China has set up a rare-earths industry group, the government said Monday, in a bid to streamline the sprawling sector and fend off complaints about Beijing's seemingly monopolistic control.
The United States, the European Union and Japan last month lodged a complaint with the World Trade Organization, saying China is choking off exports of rare earths to unfairly benefit domestic industries.
China, a producer of more than 95% of the world's rare earths -- which have a wide range of applications in the military and technology sectors -- has set output caps and export quotas on the coveted resource.
The Association of China Rare Earth Industry, composed of 155 members, was established Sunday in Beijing, according to the Ministry of Industry and Information Technology, which supervises rare-earths development.
In a statement, Vice Industry Minister Su Bo said the group will promote "healthy development" of the sector and urged firms to strictly follow government production plans.
China has defended its management of the rare-earths industry, saying its measures aim to limit harm to the environment from excessive mining, while meeting the country's surging domestic demand.
Separately, the new head of the industry group said the association will "properly" handle trade disputes, the official Xinhua news agency said, but gave no further details.
Gan Yong, who also is an academic at the Chinese Academy of Engineering, said the group will create a "reasonable" price mechanism, according to the Xinhua report.

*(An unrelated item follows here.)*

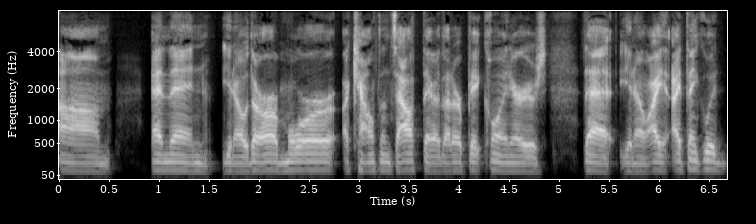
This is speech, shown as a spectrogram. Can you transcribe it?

Members of the group include industry giants such as China Minmetals and aluminum producer Chalco.
China's trading partners complain Beijing has deliberately sought to drive up prices and force foreign companies to relocate to the country for access to rare earths.
China has set its 2012 export quota for rare earths at around 30,000 tons, roughly the same level as 2011.
Copyright Agence France-Presse, 2012